State agencies may require the use of standardized forms or submission of additional documentation to ensure compliance with the certification requirements. The state agencies may establish administrative policies and procedures such as requiring the original signature of the managing general partner or allowing facsimiles, the manner in which certifications are perfected if errors are identified, submission of additional information to clarify issues, etc.
Example 1: Change in Eligible Basis
To help evaluate the owner’s compliance with the eligible basis certification, the state agency requires owners to provide information on any modification to the building that may result in changes to eligible basis. The owner failed to provide the information.
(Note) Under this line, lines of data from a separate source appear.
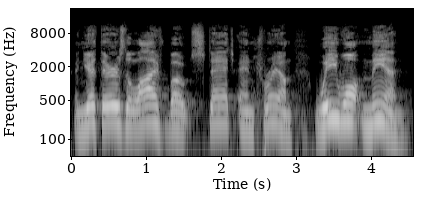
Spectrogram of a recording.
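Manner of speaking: slow, urgent pulpit cry; preacher calling men to the lifeboat; impassioned appeal. Acted. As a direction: plead for rescuers. Shipwreck appeal.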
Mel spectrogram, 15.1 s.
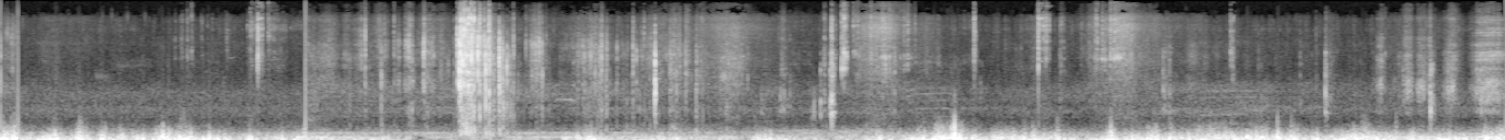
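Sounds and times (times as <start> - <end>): wind rumble on microphone: 0.0 - 15.0
plastic bag crinkling: 4.0 - 6.9.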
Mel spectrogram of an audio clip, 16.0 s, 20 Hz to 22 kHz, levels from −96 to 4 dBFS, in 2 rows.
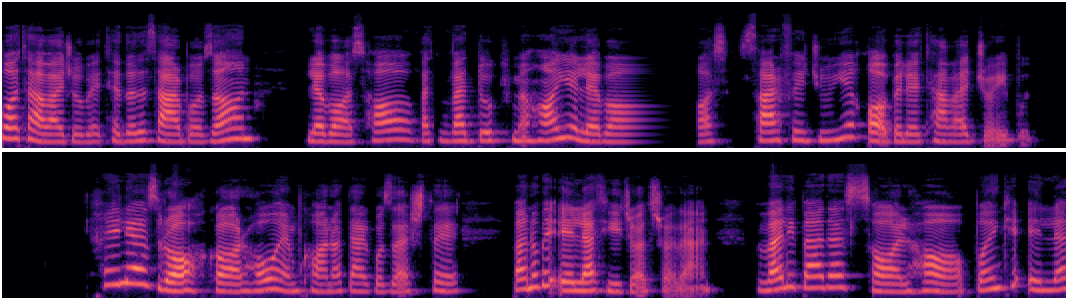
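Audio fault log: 4.65 to 5.24 s, call audio freeze: the sound stops and a fading buzz fills about 0.56 s, the last 0.29 s of it silent, likely because packets stalled and the jitter buffer ran dry. Nothing is lost, since playback resumes where it halted. A spectrogram shows a smeared, decaying band ending in a blank column.
5.48 s, skip ahead: roughly 0.3 s of audio is dropped and the two sides are spliced with only a 9 ms bridge, so the sound lurches forward. The waveform shows an abrupt joint between mismatched envelopes, and the spectrogram shows a hard vertical discontinuity.
5.75 to 9.73 s, jitter buffer slow-down: repeated pitch periods add 0.32 s, running the speech at 92% speed with unchanged pitch, so sounds drag. On a spectrogram the harmonics stay level while syllables stretch wider, with faint periodic repetition in the waveform.
10.46 to 12.78 s and 13.26 to 15.79 s, jitter buffer speed-up: short pitch-period slices are cut out, roughly 0.4 s at 116% speed and then about 0.2 s at 107%, to shrink excess buffering, so speech sounds hurried at the same pitch. 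Spectrograms show compressed syllables with steady harmonic spacing.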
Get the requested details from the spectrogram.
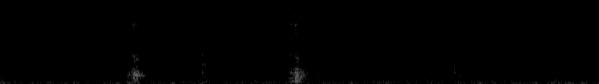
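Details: Cat, possibly wheezing: two sharp, brief hacking bursts and a few fainter ones, a coughing spell.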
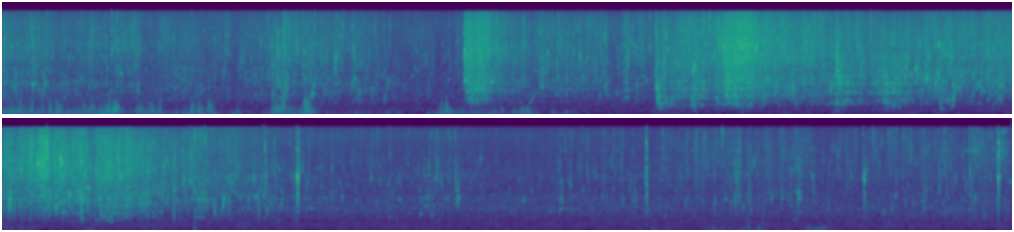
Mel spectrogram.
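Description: A frenzied school of mullet splashing and churning the shallow water surface as jacks chase them. The splashing comes in surges through the first half, then dies down to a lighter patter.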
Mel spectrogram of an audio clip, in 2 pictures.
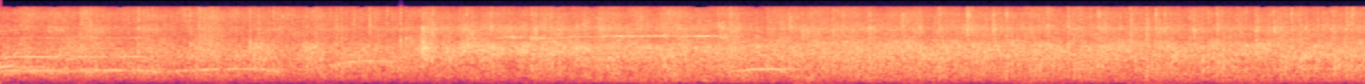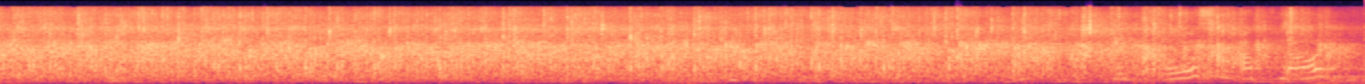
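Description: An audience at a university philosophy slam applauds steadily and densely for the whole stretch, welcoming a performer onto the stage, with faint voices underneath.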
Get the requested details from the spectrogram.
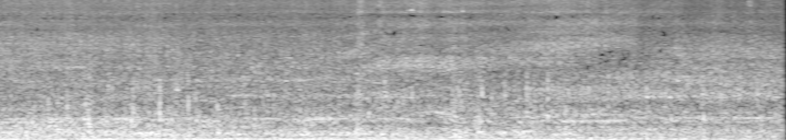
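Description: Loose soil scrapes and pushes under a bulldozer blade.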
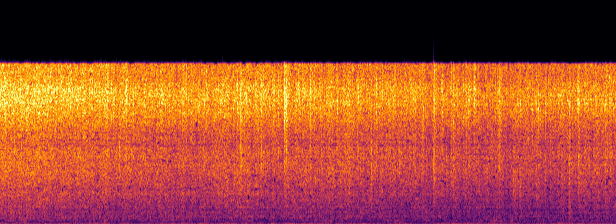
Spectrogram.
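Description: An oats and moong dal chilla frying in desi ghee on a hot tawa, giving a steady sizzle, with a few light taps of the spatula.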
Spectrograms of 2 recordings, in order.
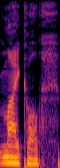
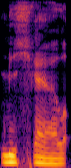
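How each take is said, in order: First: The name is said like English Michael. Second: The name is said in the Hebrew way. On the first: The speaker calls it wrong. "we always pronounced her name Michael" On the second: The speaker calls it right. "I realize in the Hebrew it's Michelle"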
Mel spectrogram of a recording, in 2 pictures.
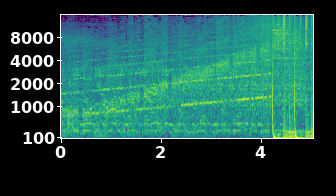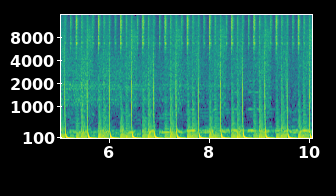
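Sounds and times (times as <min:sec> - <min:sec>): rising synth sweep and noise: 0:01.7 - 0:10.0.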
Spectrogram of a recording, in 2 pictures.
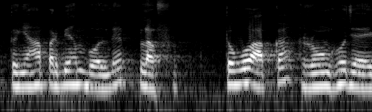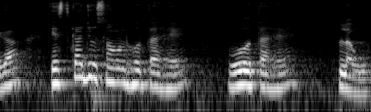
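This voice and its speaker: A man's voice: a little high, darkish tone. A man teaching English phonetics, patiently repeating key sounds and addressing viewers as friends. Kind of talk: explaining a lesson at a board.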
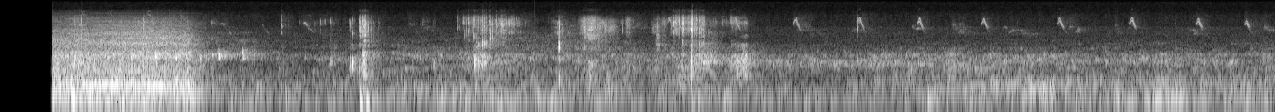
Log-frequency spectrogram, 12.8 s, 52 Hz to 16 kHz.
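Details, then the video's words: American robin nestlings in a lilac-bush nest in a backyard in May 2016, with the mother away, beg with thin high peeps in scratchy bursts, then faint ticks about twice a second; rough wind or handling noise opens. "Baby robins"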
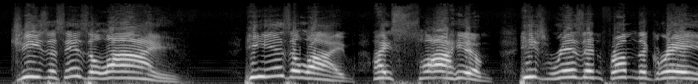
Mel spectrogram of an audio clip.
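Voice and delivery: high, loud, slow, excited voice. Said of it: "in her excitement".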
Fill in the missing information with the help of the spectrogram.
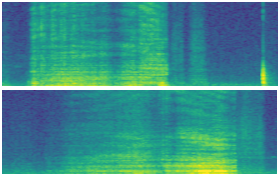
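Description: A chalk stick held in the fingertips draws curved wing lines on a large, flat, wood-framed chalkboard, scratching across the board surface. A long gritty scrape runs for nearly two seconds, followed by a single sharp tap of the chalk. A final stroke builds to a louder, brighter scratch before trailing off.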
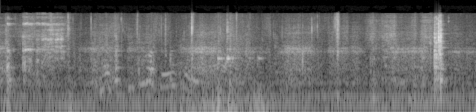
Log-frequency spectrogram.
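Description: A shell slides and clunks into a metal tube.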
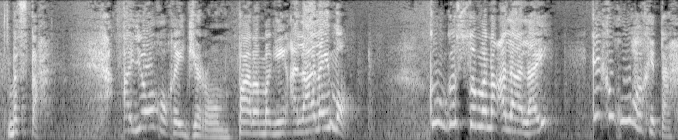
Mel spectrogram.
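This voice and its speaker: Stern wealthy mother, radio drama, high bright voice, emphatic, forbidding. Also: big pitch swings, normal speed, a little hiss or hum, heavily acted. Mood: indignant, refusing. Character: stern, status-conscious wealthy mother of a grown son. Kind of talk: Tagalog radio drama acting.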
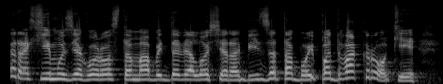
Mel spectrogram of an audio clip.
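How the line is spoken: Said while laughing. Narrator (Belarusian): не перастаючы смяяцца, сказаў Сілка хрупчык

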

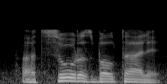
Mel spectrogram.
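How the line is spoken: Irritated question. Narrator (Russian): спросил раздраженно учитель

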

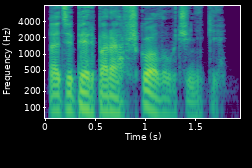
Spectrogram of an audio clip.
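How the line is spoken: Spoken after quiet cough. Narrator (Russian): Директор кашлянул тихо и произнес

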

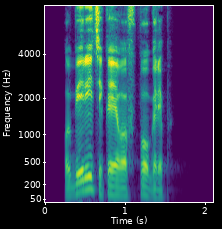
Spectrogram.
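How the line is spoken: Stern command. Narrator (Russian): строго приказал он ребятишкам

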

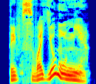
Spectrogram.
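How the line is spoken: Hushed hiss. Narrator (Russian): прошипел воин, уверившись, что их не услышат

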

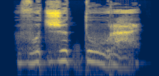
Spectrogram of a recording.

The state agency should report the owner’s failure to provide a complete annual certification. The owner has not certified to the state agency’s satisfaction that there has been non change in the eligible basis under IRC §42(d) of any building in the project as required under Treas. Reg. 1.42-5(c)(1)(vii).
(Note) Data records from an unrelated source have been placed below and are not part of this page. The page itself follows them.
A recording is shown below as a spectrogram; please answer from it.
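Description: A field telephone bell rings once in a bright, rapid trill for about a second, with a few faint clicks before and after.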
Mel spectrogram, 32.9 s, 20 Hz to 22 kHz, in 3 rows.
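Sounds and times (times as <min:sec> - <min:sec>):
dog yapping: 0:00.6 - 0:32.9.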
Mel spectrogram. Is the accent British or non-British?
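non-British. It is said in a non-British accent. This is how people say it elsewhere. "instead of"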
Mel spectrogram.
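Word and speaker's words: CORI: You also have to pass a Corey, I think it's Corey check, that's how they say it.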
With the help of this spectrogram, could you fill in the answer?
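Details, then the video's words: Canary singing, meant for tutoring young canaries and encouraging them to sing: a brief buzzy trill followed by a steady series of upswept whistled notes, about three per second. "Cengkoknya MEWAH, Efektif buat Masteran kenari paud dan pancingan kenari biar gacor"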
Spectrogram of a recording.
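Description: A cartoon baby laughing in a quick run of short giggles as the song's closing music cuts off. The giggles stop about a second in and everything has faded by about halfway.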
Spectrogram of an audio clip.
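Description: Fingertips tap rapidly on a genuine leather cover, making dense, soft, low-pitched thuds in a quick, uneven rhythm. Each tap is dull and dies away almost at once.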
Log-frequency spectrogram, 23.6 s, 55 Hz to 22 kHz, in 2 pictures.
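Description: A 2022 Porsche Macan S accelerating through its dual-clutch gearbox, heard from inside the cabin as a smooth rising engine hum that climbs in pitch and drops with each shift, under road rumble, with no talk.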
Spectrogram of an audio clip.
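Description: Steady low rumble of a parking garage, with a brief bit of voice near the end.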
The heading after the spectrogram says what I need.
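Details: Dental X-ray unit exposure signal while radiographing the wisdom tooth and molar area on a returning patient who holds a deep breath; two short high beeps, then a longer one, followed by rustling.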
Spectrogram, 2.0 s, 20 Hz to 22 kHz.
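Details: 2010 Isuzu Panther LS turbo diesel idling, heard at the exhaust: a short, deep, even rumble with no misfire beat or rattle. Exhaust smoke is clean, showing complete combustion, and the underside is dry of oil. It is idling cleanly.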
Out of Compliance
If the owner fails to certify as required under Treas. Reg. §1.42-5(c)(1), submits inaccurate or incomplete certifications, or the certifications and documentation discloses noncompliance with the requirements under IRC §42, the state agency must report the owner using Form 8823. Similarly, an owner must be reported if the state agency does not receive or is not permitted to inspect the tenant income certifications, supporting documentation, and rent records described in Treas. Reg. §1.42-5(c)(2)(ii), or if the state agency learns that the project is not in compliance with the provisions of IRC §42.
To the extent that inadequate documentation from the owner prevents a state agency from determining whether a project is in compliance with IRC §42, the state agency can treat the project as out of compliance.
Out of Compliance Date
If an owner fails to complete or submit any of the certification items listed above, the date each building ceased to comply would be the first day of the reporting year for which such information was due. For example, if an owner does not submit the annual certification package for the 2006 calendar year, the first day of the reporting year date of noncompliance is January 1, 2006.
Back In Compliance
The owner is considered back in compliance when a perfected annual certification (and any other required documentation) is received by the state agency. Corrections may include submission of the required documentation or answering all the questions.
Revised October 2009